As developers experiment with cloud application development, some new and not-so-new issues are coming up. Most of these concerns—security, reliability, data integration—are not unique to the cloud. They are important for all development projects, not just those that run on virtual servers outside company walls.

But the cloud is forcing developers to look at these issues in a new light, and to address them in the context of a new infrastructure and set of tools that are still emerging. We asked experts what cloud developers should be worrying about. Here’s a summary of the guidance they offered:

Security is No. 1
No surprise that this is a top concern that developers cite when considering cloud projects, according to Evans Data. On the cloud, it’s crucial to ensure that data and applications can be accessed only by those authorized to do so, said Colleen Smith, vice president of SaaS at development tool company Progress Software. Of course, that advice applies to virtually all applications, she said. “But access management and identity management are less of a concern for on-premise apps.”

Also key for cloud apps is making sure data is encrypted for privacy reasons, and for compliance with government regulations such as HIPAA and PCI, which mandate encryption, said Fausto Bernardini, director of cloud services enablement for IBM Global Technology Services.

Don’t reach and out and ask for data
Even the simplest cloud applications typically pass data to and from on-premise systems. “You need to exercise tight control over how this is done,” said Michael Lester, manager of product management at CA Technologies, formerly Computer Associates. “Cloud apps should never reach out and ask for data,” he said.

Instead, data should be passed back and forth using secure Web services at scheduled times. You can make that happen as often as the application requires, but it should never occur randomly, he explained.

“You have to understand the cloud platform and how it interacts with on-premise applications,” added Saugatuck Technology vice president and analyst Mike West. “That is one of the architectural challenges of the cloud.”

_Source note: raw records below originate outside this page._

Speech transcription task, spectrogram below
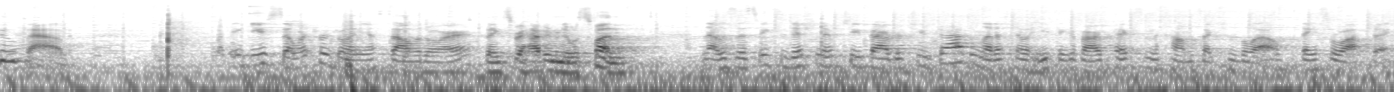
Too fab. Thank you so much for joining us, Salvador. Thanks for having me. It was fun. And that was this week's edition of Too Fab or Too Drab, and let us know what you think of our picks in the comment section below. Thanks for watching.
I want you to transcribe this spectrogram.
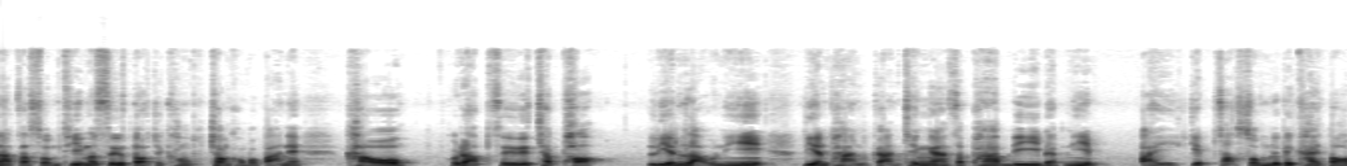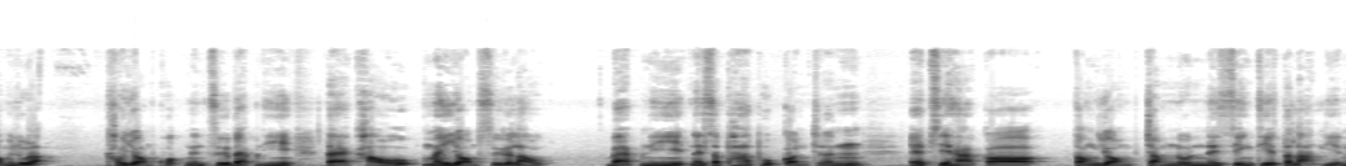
นักสะสมที่มาซื้อต่อจากช่องของประปาเนี่ยเขารับซื้อเฉพาะเหรียญเหล่านี้เหรียญผ่านการใช้งานสภาพดีแบบนี้ไปเก็บสะสมหรือไปขายต่อไม่รู้ละเขายอมควักเงินซื้อแบบนี้ แต่เขาไม่ยอมซื้อเราแบบนี้ในสภาพผูกก่อนฉะนั้น f c 5ก็ต้องยอมจำนนในสิ่งที่ตลาดเหรียญ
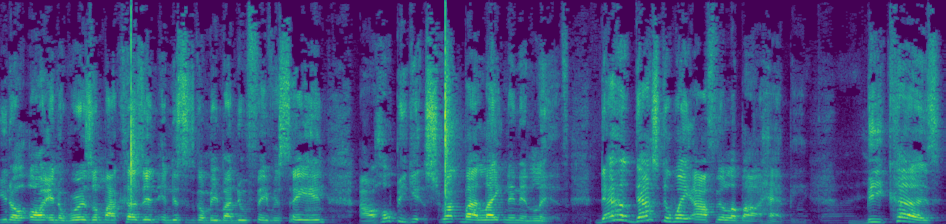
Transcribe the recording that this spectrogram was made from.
you know, or in the words of my cousin, and this is gonna be my new favorite saying, I hope he gets struck by lightning and live. That that's the way I feel about Happy, oh because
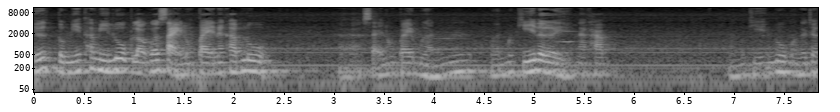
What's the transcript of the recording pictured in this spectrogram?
ทึกตรงนี้ถ้ามีรูปเราก็ใส่ลงไปนะครับ รูปใส่ลงไปเหมือนเหมือนเมื่อกี้เลยนะครับเหมือนเมื่อกี้รูปมันก็จะ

Looking at the user interface through a new lens
The cloud is also forcing developers to think about UI issues in a new way—even if they have years of experience designing them, said Progress’ Smith. “When you deploy in the cloud, the user interface must be easy to use and flexible, since the application is typically accessed from a wide array of locations, with users coming in on various different devices.”

When you are writing an HR application for the cloud, it’s tempting to model the user interface of that app on the user interface found in existing on-premise HR apps, said Smith as an example. But this is a mistake, she cautioned.

“A user interface that works well for an on-premise application isn’t likely to fly in the cloud,” she said. To come up with the right solution, developers need to hone in on exactly who the user is. “The needs of HR employees who do payroll [on premises] are very different from the needs of HR employees who do resume review on the cloud,” she said.

Make it personal
Another issue that developers need to rethink for the cloud is personalization—the process of customizing apps for individual users, said Smith. On-premise apps are likely to undergo a lot of customization, and those changes are typically hard-coded, she said. “A better approach for cloud application is use templates, where users select customization options. You need to think about this at the outset.”

Keep things flowing
Cloud applications demand that developers take into account how these new apps will integrate with existing on-premise solutions, and what the workflows are, said Saugatuck Technology’s West. “Cloud apps [when they need to access data] must exit the app, look up information in an on-premise solution [such as CRM and ERP], and take that information back to the cloud,” he said. It’s important to map out the workflows as the application is developed rather than waiting to tackle application challenges later, he said.

Make sure it’s available
Sometimes developers focus so heavily on an application’s functionality that they forget to factor in performance issues, said Progress’ Smith. “You don’t want the first app you put out there [on the cloud] not to work,” she said.

IBM’s Bernardini recommends that developers build redundancy and fault tolerance into the software itself instead of addressing those issues after the fact.

SUBHED: Staying productive
Smith predicted that the move to cloud-based projects will change the way we define development cycles. “If you are developing for the cloud, productivity is really important. Development cycles will run from two weeks to three months,” she said. It’s crucial for developers to adopt the quick-change mindset, she said. “We put things up on the cloud. End users come in, and we make changes based on what users do.”

Who owns the data if an app is abandoned?
Like any new technology, the cloud will give us new things to worry about, said Mike Rozlog, product manager of Delphi solutions for development tool maker Embarcadero. “Cloud apps are likely to be abandoned when owners of those apps miss a payment to the service provider. That raises questions of who owns the data, particularly sensitive data,” he said.

“Will it automatically go to the cloud provider?” Not many of these situations have occurred yet, but looking ahead, these types of issues we will have to address, he said.

Cloud development tools are still a work in progress
West offered a final piece of advice for developers pursuing cloud projects. “Keep in mind that many of the cloud-based development tools and services are not fully mature, so deployment to those platforms can be fairly primitive.” But this isn’t necessarily a bad thing, he said.

“Experimentation by its very nature is an education. Developers are turning to the cloud to educate themselves.”